Let's start with the physical pieces that limit what time is attempting to measure and regulate: the orbit of the earth around the sun, the rotation of the earth, and the cycle of the moon from new to full and back.
None of these things line up; a lunar month is 29.53 days, a solar cycle is 365.25636 days, and a solar day is 24 hours. Worse, these numbers change over time; the day used to be longer, and even today, the length of a day changes almost at random. Not that it would have mattered even 100 years ago; a leap year is all you really need to keep track of time if you're using the sun.
Let's start with the largest useful increment of time: the year. It's a full growing season, shorter than a lifetime but long enough that a lifetime is less than 100 years (generally). Of all the measurements of time, the year has lasted the longest.

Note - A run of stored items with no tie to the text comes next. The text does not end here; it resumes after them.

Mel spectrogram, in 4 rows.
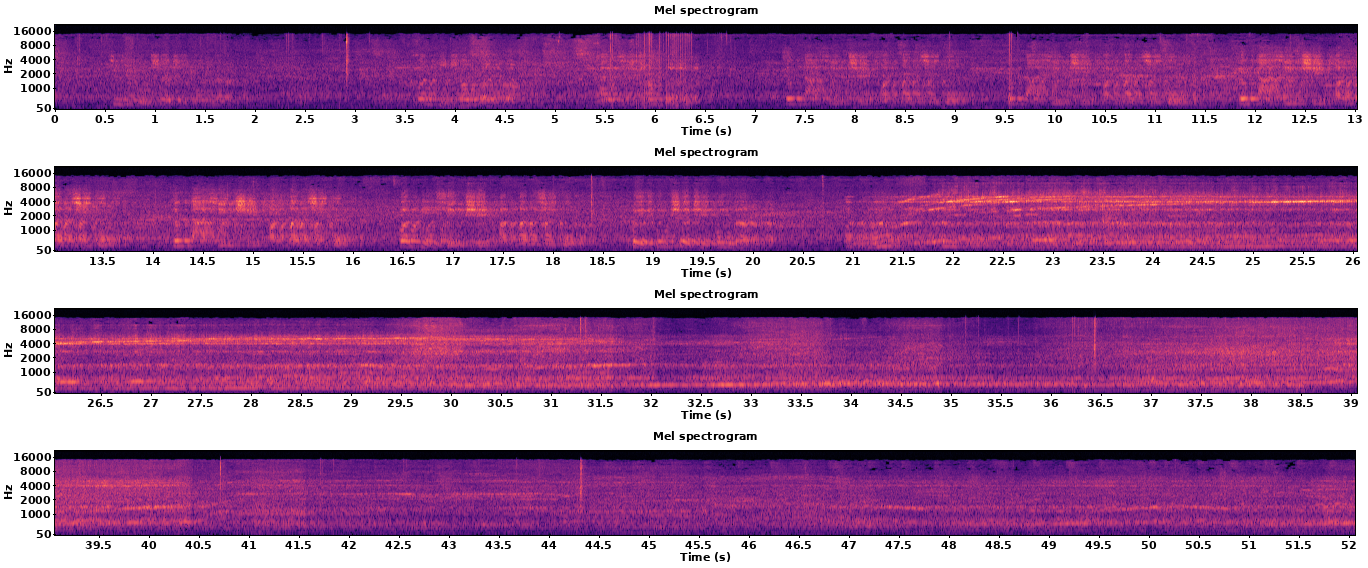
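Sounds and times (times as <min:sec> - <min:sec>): drive motors and tracks: 0:19.9 - 0:47.0
turbine engine whine: 0:20.0 - 0:51.6.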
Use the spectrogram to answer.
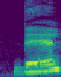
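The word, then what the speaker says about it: دال: Dal pronounced as D in English.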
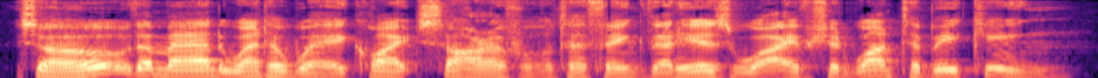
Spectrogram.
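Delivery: ordinary delivery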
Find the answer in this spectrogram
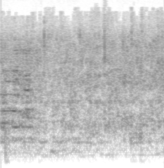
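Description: Origami paper being folded and creased by hand, a soft continuous rustle, with a sharp tap against the table at the very start.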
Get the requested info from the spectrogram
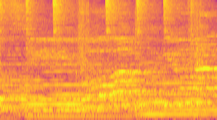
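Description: Live praise band music with group singing led by women's voices, over a steady beat of sharp high hits.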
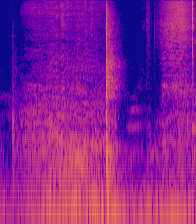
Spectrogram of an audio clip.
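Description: A scoring tool drawn across a sheet of cardstock for a slider box, a few quiet, close rubbing scrapes with a couple of sharp little ticks in a hushed room.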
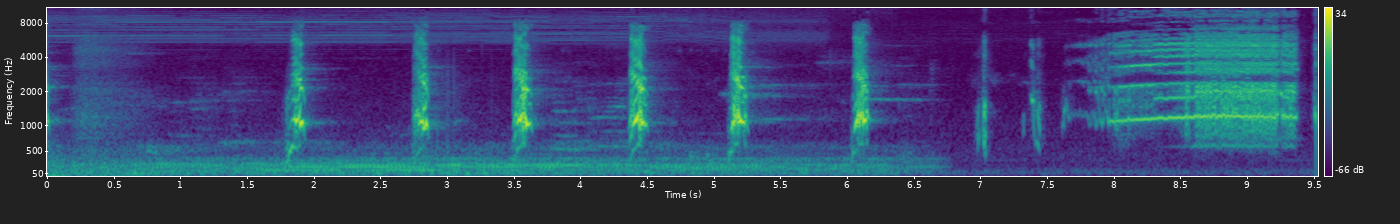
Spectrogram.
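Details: Puppies competing for toys on green grass: six short, sharp yips at a steady pace under a low hum, then a few faint clicks and a sustained tonal squeal at the end.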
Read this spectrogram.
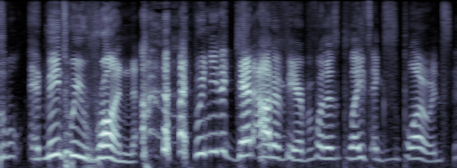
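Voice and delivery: loud, high, breaking into laughter; hammed-up urgency, cracking up; laughing mock alarm. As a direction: shout the escape order through laughs. Acting out escape order while laughing.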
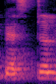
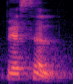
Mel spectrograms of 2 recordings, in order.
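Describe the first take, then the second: First: A T sound is pronounced in the middle. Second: No T sound is pronounced in the middle. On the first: The speaker calls it wrong. "टी नहीं बोलेंगे, पेस्टल नहीं बोलेंगे" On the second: The speaker calls it right. "यहाँ पर टी का उच्चारण नहीं होगा"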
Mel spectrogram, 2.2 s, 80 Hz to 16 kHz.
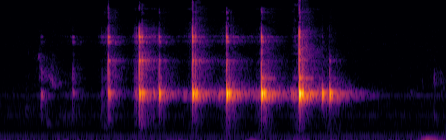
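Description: A wooden stick taps and scrapes the ridged back of a hand-sized, carved, hollow wooden frog guiro. About eight short, dry, knocking clicks ring around 1.3 kHz with bright edges. Each one dies away almost at once, and the burst ends in a quick rasping flurry.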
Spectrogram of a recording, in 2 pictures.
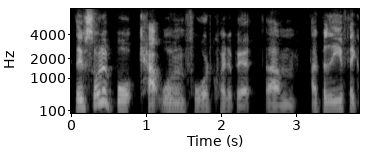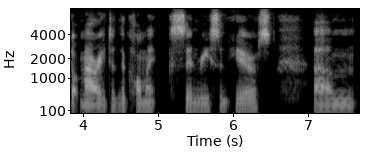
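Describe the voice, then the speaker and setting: A man co-hosting a podcast, speaking in a measured way and often searching for the right words. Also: mid-range voice, no room sound, dull audio. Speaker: podcast co-host. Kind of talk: casual podcast discussion.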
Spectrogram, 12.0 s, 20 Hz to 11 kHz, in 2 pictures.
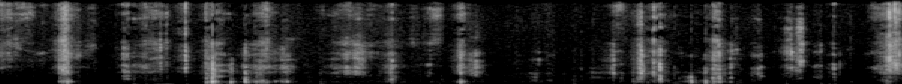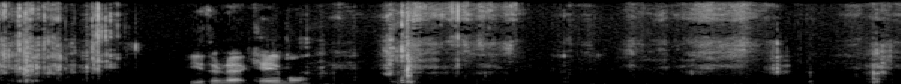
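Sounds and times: plastic packaging crinkling: 0:04.0 - 0:07.0.

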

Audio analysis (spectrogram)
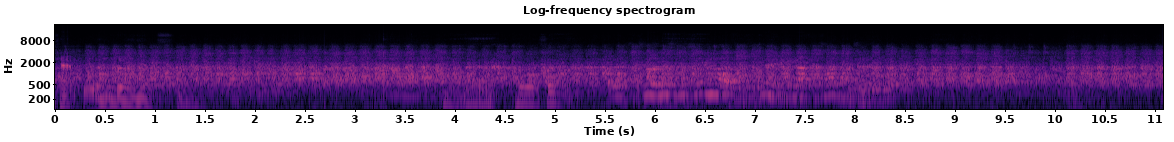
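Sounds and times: pulsing hiss: 0:00.0 - 0:11.0.

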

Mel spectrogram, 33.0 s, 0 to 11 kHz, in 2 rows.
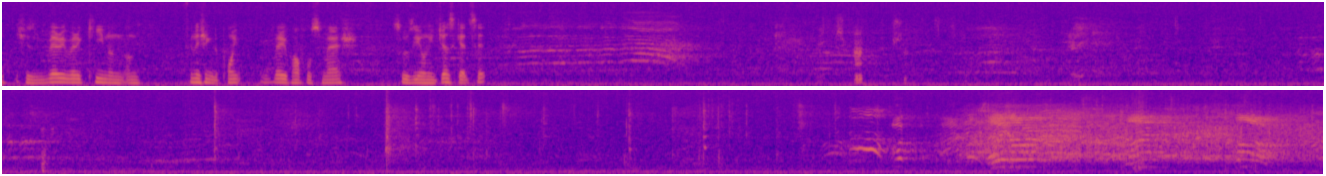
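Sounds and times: crowd yelling: 0:06.2 - 0:08.8, 0:26.8 - 0:33.0.

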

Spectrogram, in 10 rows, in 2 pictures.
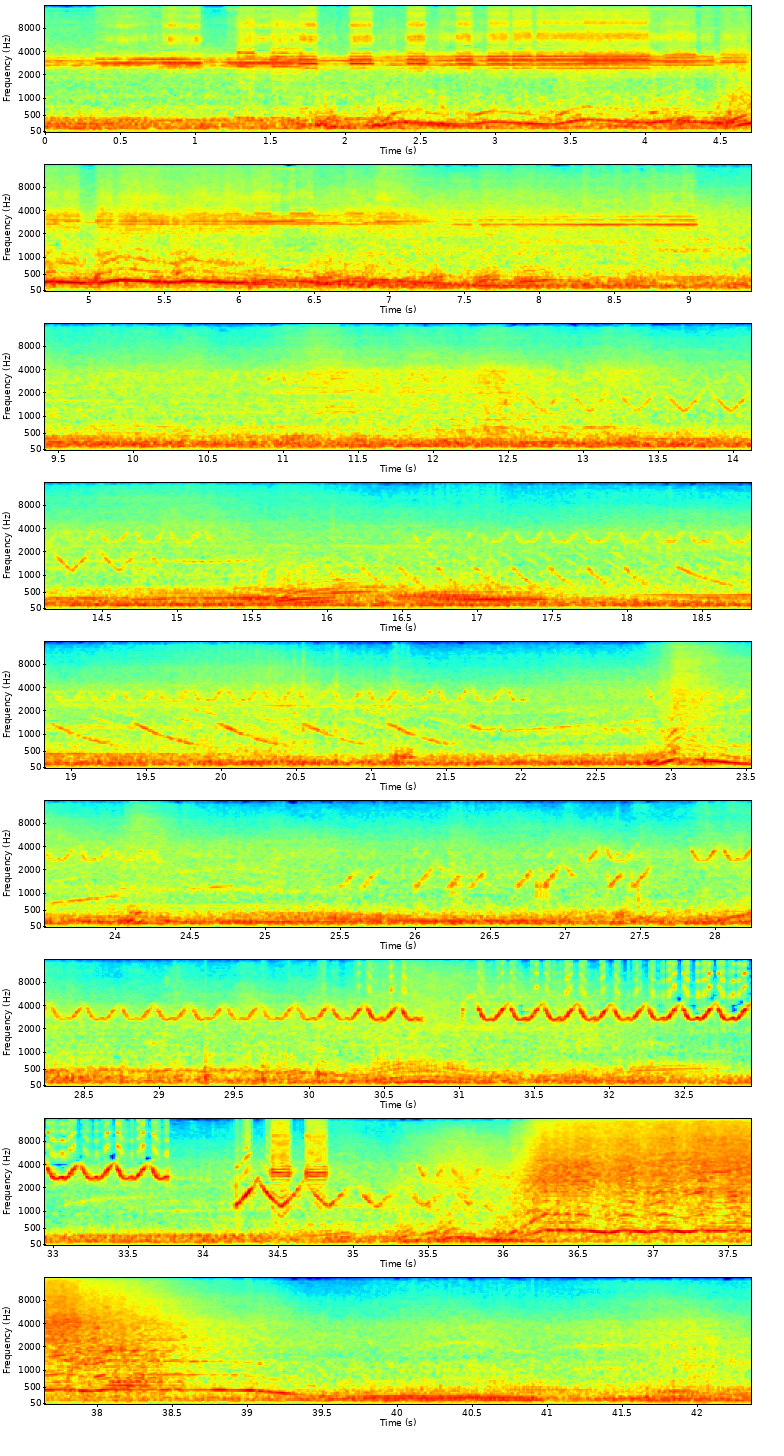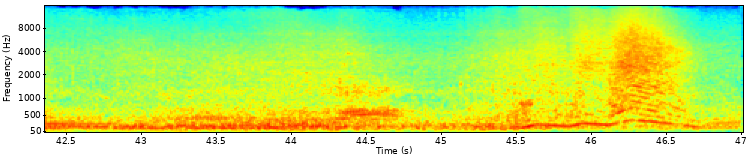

The next most useful increment of time is the day; a day and night cycle to mark time passing in a meaningful way. As long as we're on Earth, the year and the day will be immutable. Trying to survive on, say, a strict 25 hour day, will simply not work; the human body is built around the day/night cycle.
Years and days have a fairly solid relationship by the stars, too, so they are easy to keep track of over time.
Between the two are months and weeks:
Weeks are best for delineating work schedules, and organizing days into manageable chunks. These days, the majority of people have a 5-day work week, followed by a two-day break. Soviet Russia tried a 5, 6, and 10 day week, to little success, though that probably has more to do with a rolling calendar than actual number of days worked. There have been a few other experiments with work-week lengths, but as far as I can find, nothing conclusive.
But, what is optimal today with our low-impact and low-energy work wouldn't be best for 100 or 1000 years ago. A 7-day week makes sense for hard, manual work; working sunup to sundown, six days in a row, then taking a seventh day off to rest pushes the body to the limit, but not beyond. That means if you want a week with a different number of days, it should be between 5 and 7 days, but for a long-term solution, 7 days to a week makes decent sense. It allows for the maximum amount of work, without over-stressing the body.
There are three ways to handle months - lunar months, equal months, or no months. Lunar months are designed to line up with the lunar phase; so, each month should be about 29.5 days long, or 29 days on odd months and 30 days on even months. 12 lunar months last 354 days, which means there are 11 or so extra days in a year - and months start sliding around, which means January is in winter one year, but ten years later it's late spring. That's really confusing - don't do that. If you want that system, months shouldn't have names; treat it like we treat weeks today: month 1 is the month at the beginning of the year (and may begin in the middle of a week), through month 13 or 14.
The second option is equal months, not lined up with lunar months. To make a year line up exactly (except for leap years), there should be 5 months of 73 days each. To make weeks line up exactly, there should be 13 months of 28 days each, with 1 day extra (2, for leap years). In a world I created, there are still 12 months, with 8 months having 28 days, and 4 (those with a solstice or equinox) having 35; I eliminated the extra days, but they could well be special holidays or such. A 12-month year is a little easier to divide than a 13-month year. If you want a different-length week, you can divide your months to match.
The third option is to ignore months all together. They don't make a lot of sense if they aren't tethered to the moon, so they aren't much use - just use numbered weeks instead.
You won't be able to avoid time zones. The sun was the best way to measure time until clocks came along, and according to a sundial, noon happens when the sun is high in the sky - and a different time all over the world.
However, time is on your side! Ancient cultures didn't care about time zones; if it took two days to walk from City A to City B, who cares if they are an hour apart, or even six? It wasn't until clocks and high-speed, long-distance travel travel were invented that time zones even mattered at all.
Find a common origin for a year - and to cut down on complaining, make it Year 0. Then, find the number of days in a week: 6 or 7. Then, pick months; I like rolling numbered months, as moon phases matter to many cultures, and it can help delineate time without confusing people too much.
Smaller increments of time honestly don't matter. There's nothing that takes an hour, or a minute, or a second, so go ahead and divide the day into pieces as you want: 24 hours in a day, 60 minutes in an hour, 60 seconds in a minute if you like what we've got; 10 hours in a day, 100 minutes in an hour, and 10 seconds in a minute if you're one of those decimal people; or, 16 hours in a day, 64 minutes in an hour, and 64 seconds in a minute if you like binary.